My reading fest in Spain was highly enjoyable, though I preferred my old favourites to the new voices I took along. Margaret Drabble’s Sea Lady is an absorbing and evocative read. No big surprises in the plot, but a sheer delight for the beauty of the language and the air of quiet reflection, which is also what I’m admiring in Penelope Lively’s Making It Up, a collection of short stories loosely based on her own life experiences (or what they might have been). These are measured and mature pieces, picking out the little things that make people tick, and evoking times and places faultlessly. Her Imjin River is one of the most understated and moving accounts I have read of a young man who finds himself unexpectedly in a war zone, while The Temple of Mithras, a sideways look at the underlying tensions on an archaeological dig, is hilariously believable.

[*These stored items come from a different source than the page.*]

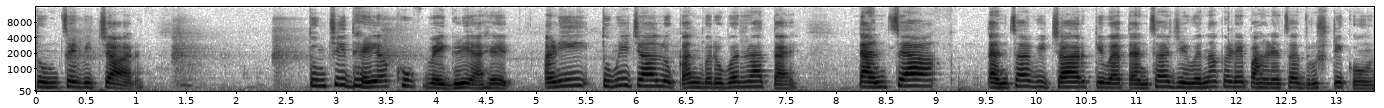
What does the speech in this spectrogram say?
तुमचे विचार तुमची ध्येय खूप वेगळी आहेत आणि तुम्ही ज्या लोकांबरोबर राहताय त्यांच्या त्यांचा विचार किंवा त्यांचा जीवनाकडे पाहण्याचा दृष्टिकोन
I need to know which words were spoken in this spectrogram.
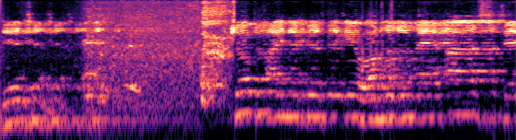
দিয়েছেন। চোখ আইনের পেজ থেকে অর্ধজমে আসবে।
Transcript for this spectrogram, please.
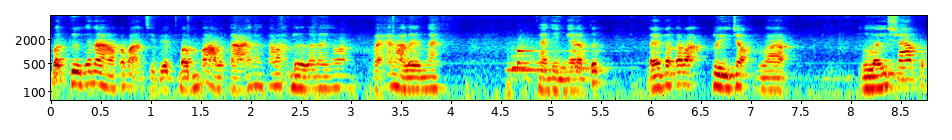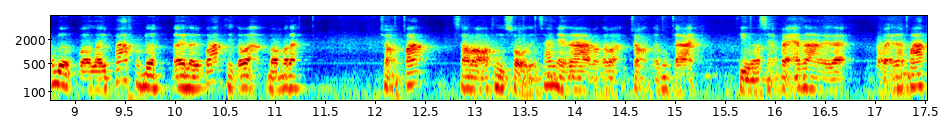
bất cứ cái nào các bạn chỉ việc bấm vào một cái là các bạn đưa ra đây các bạn. Vẽ là lên ngay thành hình ngay lập tức. Đấy, và các bạn tùy chọn là lấy sharp cũng được và lấy path cũng được. Đây, lấy path thì các bạn bấm vào đây. Chọn path sau đó thì sổ danh sách này ra và các bạn chọn lấy một cái thì nó sẽ vẽ ra này đấy, vẽ ra path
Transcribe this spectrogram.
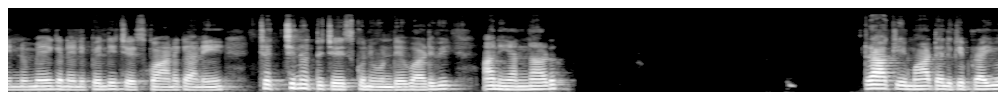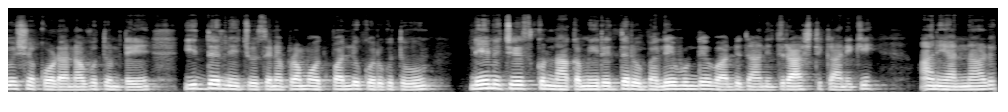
నిన్ను మేఘనని పెళ్ళి చేసుకో అనగానే చచ్చినట్టు చేసుకుని ఉండేవాడివి అని అన్నాడు. రాకి మాటలకి ప్రయూష కూడా నవ్వుతుంటే ఇద్దరిని చూసిన ప్రమోద్ పళ్ళు కొరుకుతూ నేను చేసుకున్నాక మీరిద్దరూ భలే ఉండేవాళ్ళు దాని ద్రాష్టికానికి అని అన్నాడు.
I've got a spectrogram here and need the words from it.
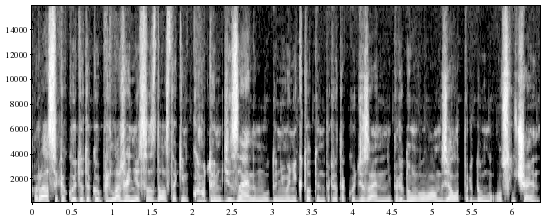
раз и какое-то такое приложение создал с таким крутым дизайном, до него никто, например, такой дизайн не придумывал, а он взял и придумал, вот случайно.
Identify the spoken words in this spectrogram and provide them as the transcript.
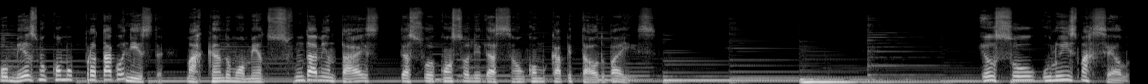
ou mesmo como protagonista, marcando momentos fundamentais da sua consolidação como capital do país. Eu sou o Luiz Marcelo,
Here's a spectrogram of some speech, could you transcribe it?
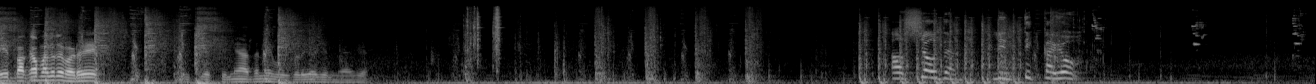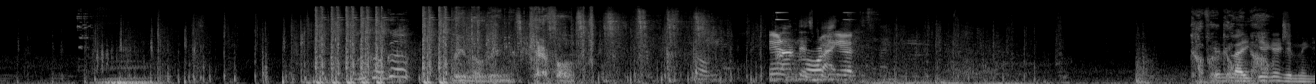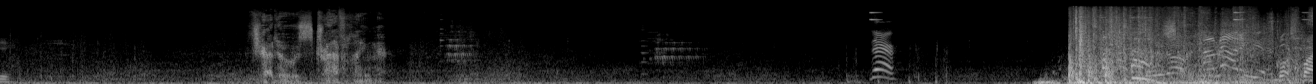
ए बका मत रे बड़े ये खेलने आता नहीं बहुत बढ़िया खेलने आ गया I'll show them. Lintik kayo. Go, go, go. Reloading. Careful. Cover going like है क्या out. Shadows traveling.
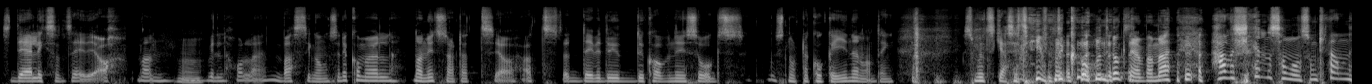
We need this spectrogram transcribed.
Så det är liksom, så, ja, man Mm. vill hålla en bass igång. Så det kommer väl något nytt snart att, ja, att David Duchovny sågs snorta kokain eller någonting. Smutskasset David Duchovny också. Men han känns som någon som kan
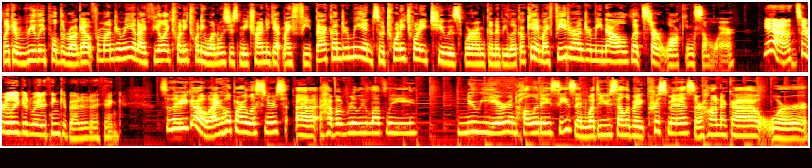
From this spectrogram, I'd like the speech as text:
Like it really pulled the rug out from under me. And I feel like 2021 was just me trying to get my feet back under me. And so 2022 is where I'm going to be like, okay, my feet are under me now. Let's start walking somewhere. Yeah, that's a really good way to think about it, I think. So there you go. I hope our listeners uh, have a really lovely new year and holiday season, whether you celebrate Christmas or Hanukkah or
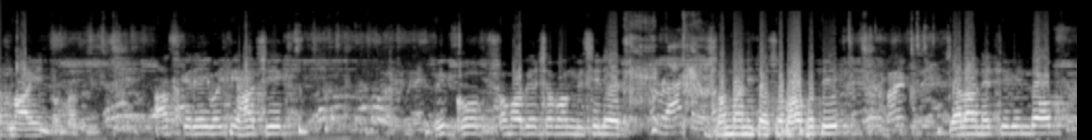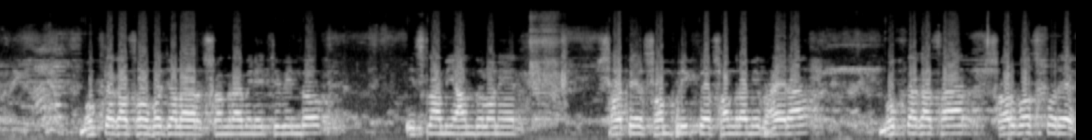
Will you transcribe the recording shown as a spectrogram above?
أجمعين আজকের এই ঐতিহাসিক বিক্ষোভ, সমাবেশ এবং মিছিলের সম্মানিত সভাপতি, জেলা নেতৃবৃন্দ, মুক্তাগাছা উপজেলার সংগ্রামী নেতৃবৃন্দ, ইসলামী আন্দোলনের সাথে সম্পৃক্ত সংগ্রামী ভাইরা, মুক্তাগাছার সর্বস্তরের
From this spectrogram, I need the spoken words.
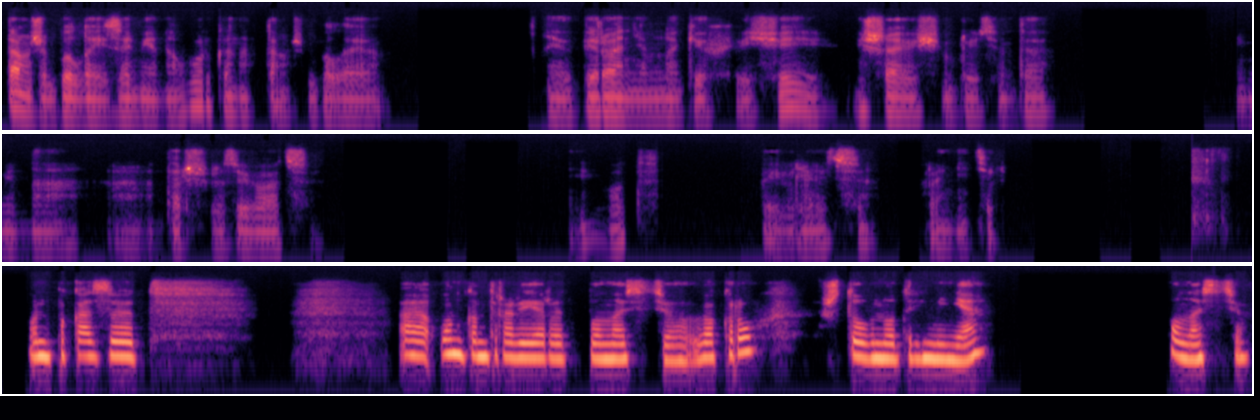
Там же была и замена органов, там же было и убирание многих вещей, мешающим людям, да, именно а, дальше развиваться. И вот появляется хранитель. Он показывает, а, он контролирует полностью вокруг, что внутри меня, полностью.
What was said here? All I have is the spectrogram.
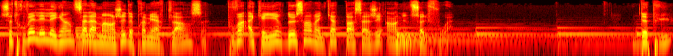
se trouvait l'élégante salle à manger de première classe, pouvant accueillir 224 passagers en une seule fois. De plus,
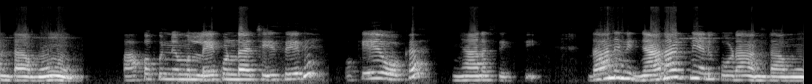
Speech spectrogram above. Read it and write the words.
అంటాము. పాపపుణ్యములు లేకుండా చేసేది ఒకే ఒక జ్ఞానశక్తి. దానిని జ్ఞానాగ్ని అని కూడా అంటాము.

Writers like these, whose place in the literary cannon is already assured, remind me that good writing doesn’t need the bravura effects and hectic plotting that appear to be obligatory for anyone looking for a foothold in the market. And I envy them, not just for their skill, but also because I would like the time and space to follow my own writing instincts, which I think may be those of an ‘old’ writer rather than a new one.
On a different tack, I’m also feeling a bit cross with Macmillan New Writers. Being somewhat underwhelmed by Playing with the Moon I decided to check on how long ago it was since I had submitted my own MS – answer, many moons indeed. Re-reading their submission guidelines, however, I discover that no rejection letters are sent out. Well, pardon any lingering taste of sour grapes, but exactly what would it cost to send out a standard rejection email? Like any novelist, I am used to rejection, but to be completely ignored – isn’t that plain rude?
BTW my flash fiction on Pygmygiant is here.